Once finished stamping the fabric, we should allow it to air dry. A lacquer (opaque screen printing ink) ink can take between 10 to 20 minutes to dry, depending on environmental conditions and the amount of applied ink. An acramine ink may take slightly less time. Once it's dry to the touch, it's recommended to iron the garment to fully set the ink. If we don't have a heat press for sublimation or screen printing, a household iron can be used. The result will be just as durable as if it were done with screen printing, although the amount of ink will be less and the thickness less consistent.
Step 6: Clean the Stamp
We recommend thoroughly cleaning the roller and tools with hot water and soap once the stamping is completed. As mentioned earlier, screen printing ink cleaning soap and a bristle brush can be of great assistance.
Advantages of Using Textile Screen Printing Inks
We are often asked about the convenience of stamping with textile screen printing inks. Despite these inks not seeming ideal due to their acrylic composition, we have found that they offer countless advantages when used with stamps in our printing projects.
Their fast drying is undoubtedly their most notable drawback. When the ink dries, it forms a plastic layer on the surface and obstructs the grooves of the stamp. If these grooves are very fine, the image might get blurred, and fine details or lines could be lost, requiring constant cleaning.
Here, we highlight some key advantages of using textile screen printing inks to stamp rubber stamps:
- Wide range of colors.
- Mixable with each other. They blend easily to achieve new colors.
- Eco-friendly inks.
- Option of opaque inks (lacquers) and transparent inks (acramines).
- High resistance to washing.
- Tools and rollers are easily cleaned with water.

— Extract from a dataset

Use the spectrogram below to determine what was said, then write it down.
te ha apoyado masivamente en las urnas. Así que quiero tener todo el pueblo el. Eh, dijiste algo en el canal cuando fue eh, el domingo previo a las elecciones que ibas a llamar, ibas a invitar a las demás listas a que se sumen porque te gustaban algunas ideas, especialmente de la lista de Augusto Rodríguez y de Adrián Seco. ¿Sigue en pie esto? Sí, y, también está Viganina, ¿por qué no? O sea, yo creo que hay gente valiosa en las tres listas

- Great versatility: you can utilize these inks for applying to textiles with other processes like screen printing, stenciling, templates, and even brush painting.

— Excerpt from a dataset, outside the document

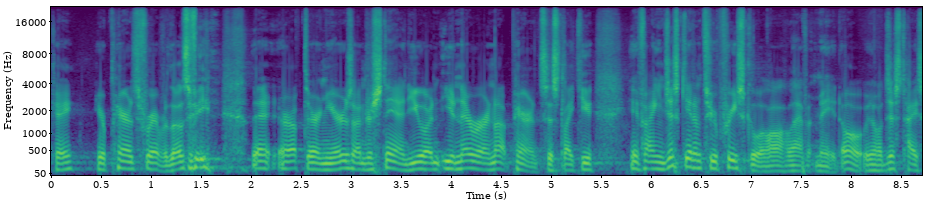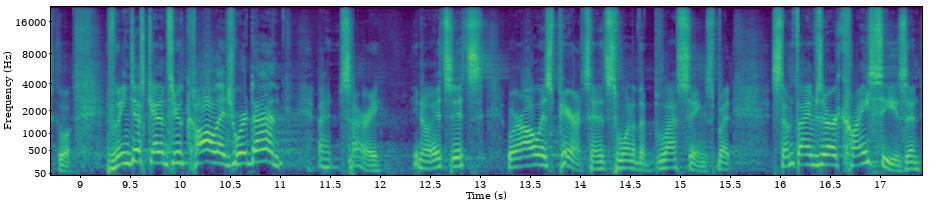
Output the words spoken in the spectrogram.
Okay? You're parents forever. Those of you that are up there in years understand you, are, you never are not parents. It's like you, if I can just get them through preschool, I'll have it made. Oh, you know, just high school. If we can just get them through college, we're done. Uh, sorry. You know, it's, it's, we're always parents, and it's one of the blessings. But sometimes there are crises, and,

Remember that this tutorial is a basic guide, and experimentation is key to finding the technique and materials that best suit your needs and preferences. Have fun exploring fabric printing and discover your own resources for your work!
Recommendations for Using Textile Screen Printing Inks with Stamps

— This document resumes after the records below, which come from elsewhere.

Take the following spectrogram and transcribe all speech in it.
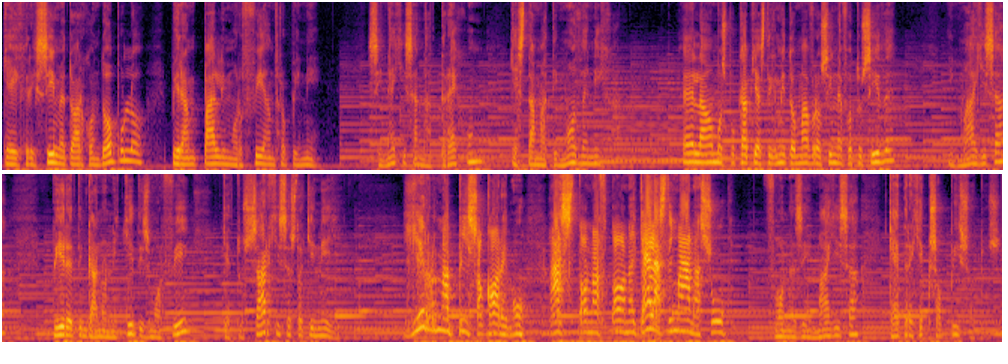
και η χρυσή με το αρχοντόπουλο πήραν πάλι μορφή ανθρωπινή. Συνέχισαν να τρέχουν και σταματημό δεν είχαν. Έλα όμως που κάποια στιγμή το μαύρο σύννεφο τους είδε, η μάγισσα πήρε την κανονική της μορφή και τους άρχισε στο κυνήγι. «Γύρνα πίσω κόρη μου, ας τον αυτόν και έλα στη μάνα σου» φώναζε η μάγισσα και έτρεχε ξοπίσω τους.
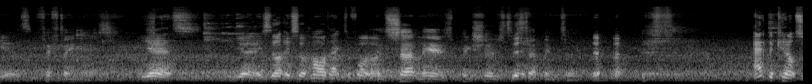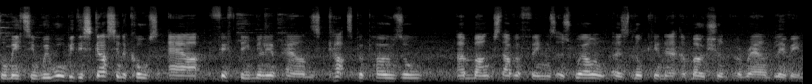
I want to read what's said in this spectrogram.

- Use lacquers if you want to achieve a solid finish.
- Use acramines if you want a smooth touch result, where the print is nearly imperceptible.
- Excessive ink can blur the print. It's better to apply multiple layers of ink rather than a thick layer.
- A soft rubber stamp will stamp more easily than one made with a hard material. That's why our textile stamps are created with soft and easy-to-print materials. Even big stamps or super large stamps print with great ease.
- Excess ink or excessive pressure can blur the result. If the recesses of the stamp get dirty with ink, you'll need to clean the stamp.
- Not all fabrics pick up ink the same way. Some fabrics are easier and more attractive.
- Conduct print tests before making a final edition. Try applying more or less pressure and more or less ink.
- Once you finish printing, collect the ink you can reuse. If it's still in good condition, you can reuse it. So, store it in the same container or in a new container that can be sealed, if you've done color mixing.
- Remember to wear clothing that you don't mind getting stained. Keep in mind that the screen printing inks we use are permanent on textile surfaces.
Discover Our Custom Stamp Service
If you're interested in delving even further into the world of screen printing and custom stamps, at Rittagraf, we provide a wide range of options for custom rubber and photopolymer stamps, as well as urgent manufacturing services for projects that require a quick turnaround time. We are experts and pioneers in the production of big and large custom stamps and photographic stamps. Our expertise and passion for stamps make us your best choice to bring your ideas to reality.
Don't hesitate to visit our website and discover all that we have to offer!